What needs to be done » Beginning at the line containing "The spectrogram here" in the material below and ending at the line containing "The image below", return each line exactly and add nothing.

Supplied material »
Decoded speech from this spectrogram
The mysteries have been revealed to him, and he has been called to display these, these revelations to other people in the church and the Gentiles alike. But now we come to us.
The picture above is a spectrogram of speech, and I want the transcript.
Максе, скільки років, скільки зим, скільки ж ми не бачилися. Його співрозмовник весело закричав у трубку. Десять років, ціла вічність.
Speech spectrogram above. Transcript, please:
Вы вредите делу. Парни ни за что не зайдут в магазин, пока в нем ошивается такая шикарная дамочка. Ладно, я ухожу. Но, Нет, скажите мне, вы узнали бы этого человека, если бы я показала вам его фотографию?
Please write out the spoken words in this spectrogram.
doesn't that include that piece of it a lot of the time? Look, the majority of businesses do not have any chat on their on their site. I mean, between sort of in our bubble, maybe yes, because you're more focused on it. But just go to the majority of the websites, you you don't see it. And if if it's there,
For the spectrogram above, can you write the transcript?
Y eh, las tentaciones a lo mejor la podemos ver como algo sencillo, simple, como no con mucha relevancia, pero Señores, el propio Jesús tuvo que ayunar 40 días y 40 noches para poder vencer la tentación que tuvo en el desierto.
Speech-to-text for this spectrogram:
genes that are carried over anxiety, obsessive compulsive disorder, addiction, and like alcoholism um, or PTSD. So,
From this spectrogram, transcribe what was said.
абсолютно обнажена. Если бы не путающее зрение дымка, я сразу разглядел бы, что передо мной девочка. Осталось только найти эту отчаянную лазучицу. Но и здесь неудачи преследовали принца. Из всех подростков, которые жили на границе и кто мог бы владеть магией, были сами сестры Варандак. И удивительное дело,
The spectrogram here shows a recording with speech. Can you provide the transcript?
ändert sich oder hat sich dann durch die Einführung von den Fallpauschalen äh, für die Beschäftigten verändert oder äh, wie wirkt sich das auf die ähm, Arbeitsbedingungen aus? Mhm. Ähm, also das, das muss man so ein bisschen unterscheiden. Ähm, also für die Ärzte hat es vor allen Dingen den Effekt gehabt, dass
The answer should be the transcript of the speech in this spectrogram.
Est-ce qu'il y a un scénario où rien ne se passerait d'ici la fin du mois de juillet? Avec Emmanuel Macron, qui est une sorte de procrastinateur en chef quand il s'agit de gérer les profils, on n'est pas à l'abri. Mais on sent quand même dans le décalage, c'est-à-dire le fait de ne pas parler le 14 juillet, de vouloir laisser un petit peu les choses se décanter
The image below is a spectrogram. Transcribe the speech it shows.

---

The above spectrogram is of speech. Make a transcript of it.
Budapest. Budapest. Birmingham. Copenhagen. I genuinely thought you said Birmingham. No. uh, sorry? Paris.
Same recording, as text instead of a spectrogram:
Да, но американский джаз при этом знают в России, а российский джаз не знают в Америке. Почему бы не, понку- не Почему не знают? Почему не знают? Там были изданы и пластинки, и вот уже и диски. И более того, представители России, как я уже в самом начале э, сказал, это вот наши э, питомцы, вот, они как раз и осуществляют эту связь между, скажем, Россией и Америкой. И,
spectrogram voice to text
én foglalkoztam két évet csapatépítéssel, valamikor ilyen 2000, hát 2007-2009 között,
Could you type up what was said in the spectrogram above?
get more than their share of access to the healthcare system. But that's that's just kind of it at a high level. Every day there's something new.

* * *

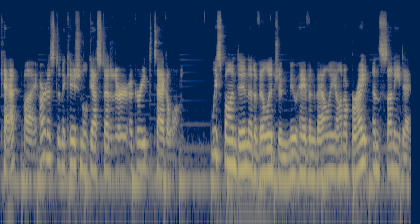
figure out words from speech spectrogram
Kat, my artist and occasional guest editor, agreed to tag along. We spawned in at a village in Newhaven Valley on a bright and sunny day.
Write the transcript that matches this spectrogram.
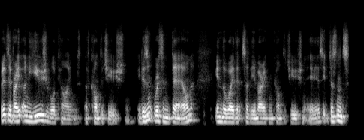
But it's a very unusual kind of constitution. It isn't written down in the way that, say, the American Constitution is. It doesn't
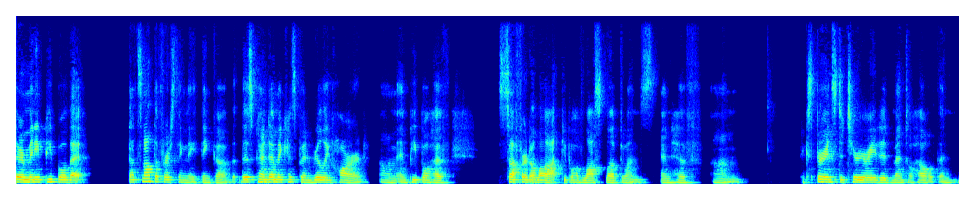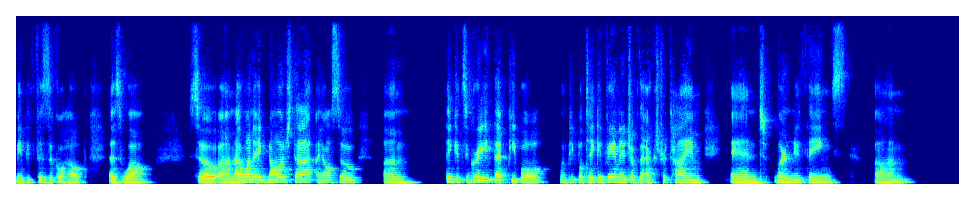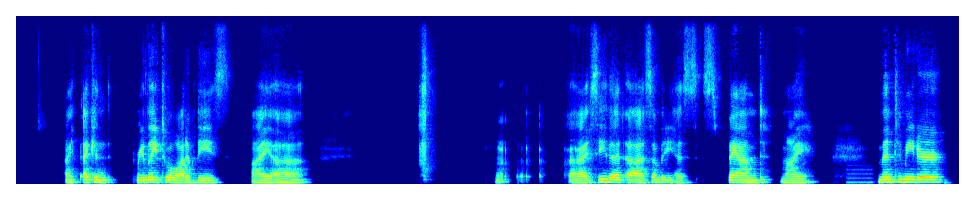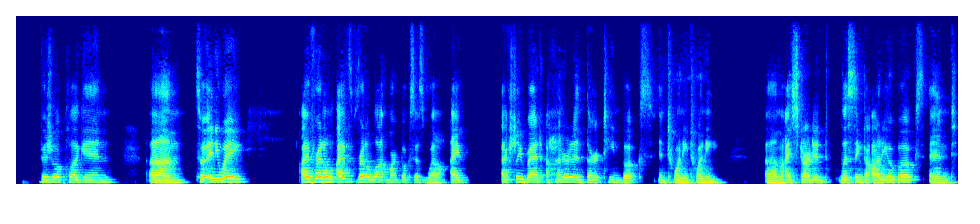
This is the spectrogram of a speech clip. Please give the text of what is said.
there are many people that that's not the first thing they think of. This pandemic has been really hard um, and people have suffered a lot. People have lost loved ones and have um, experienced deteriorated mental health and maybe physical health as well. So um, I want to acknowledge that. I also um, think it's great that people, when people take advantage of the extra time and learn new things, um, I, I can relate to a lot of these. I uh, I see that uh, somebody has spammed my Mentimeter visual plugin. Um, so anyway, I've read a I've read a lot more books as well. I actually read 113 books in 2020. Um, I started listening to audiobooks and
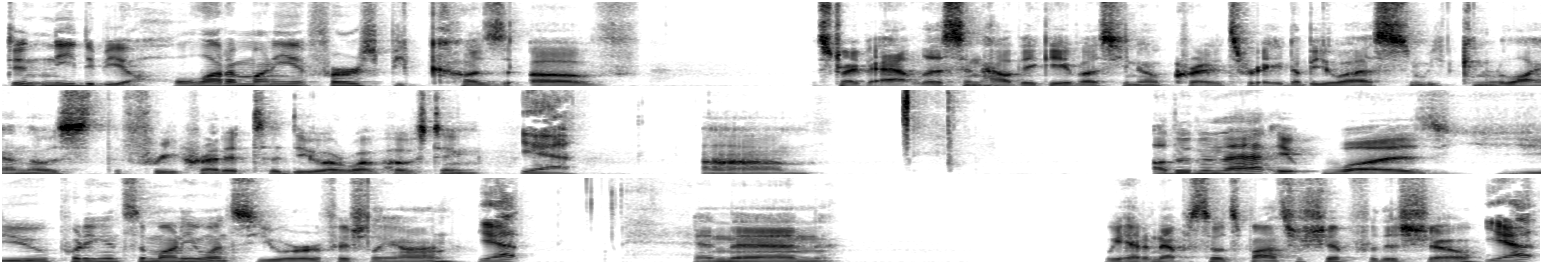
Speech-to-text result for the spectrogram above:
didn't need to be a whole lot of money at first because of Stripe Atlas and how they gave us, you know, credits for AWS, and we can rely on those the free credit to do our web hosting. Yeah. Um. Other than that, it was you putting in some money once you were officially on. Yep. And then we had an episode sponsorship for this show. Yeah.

Exercise answer »
The spectrogram here shows a recording with speech. Can you provide the transcript?
ändert sich oder hat sich dann durch die Einführung von den Fallpauschalen äh, für die Beschäftigten verändert oder äh, wie wirkt sich das auf die ähm, Arbeitsbedingungen aus? Mhm. Ähm, also das, das muss man so ein bisschen unterscheiden. Ähm, also für die Ärzte hat es vor allen Dingen den Effekt gehabt, dass
The answer should be the transcript of the speech in this spectrogram.
Est-ce qu'il y a un scénario où rien ne se passerait d'ici la fin du mois de juillet? Avec Emmanuel Macron, qui est une sorte de procrastinateur en chef quand il s'agit de gérer les profils, on n'est pas à l'abri. Mais on sent quand même dans le décalage, c'est-à-dire le fait de ne pas parler le 14 juillet, de vouloir laisser un petit peu les choses se décanter
The image below is a spectrogram. Transcribe the speech it shows.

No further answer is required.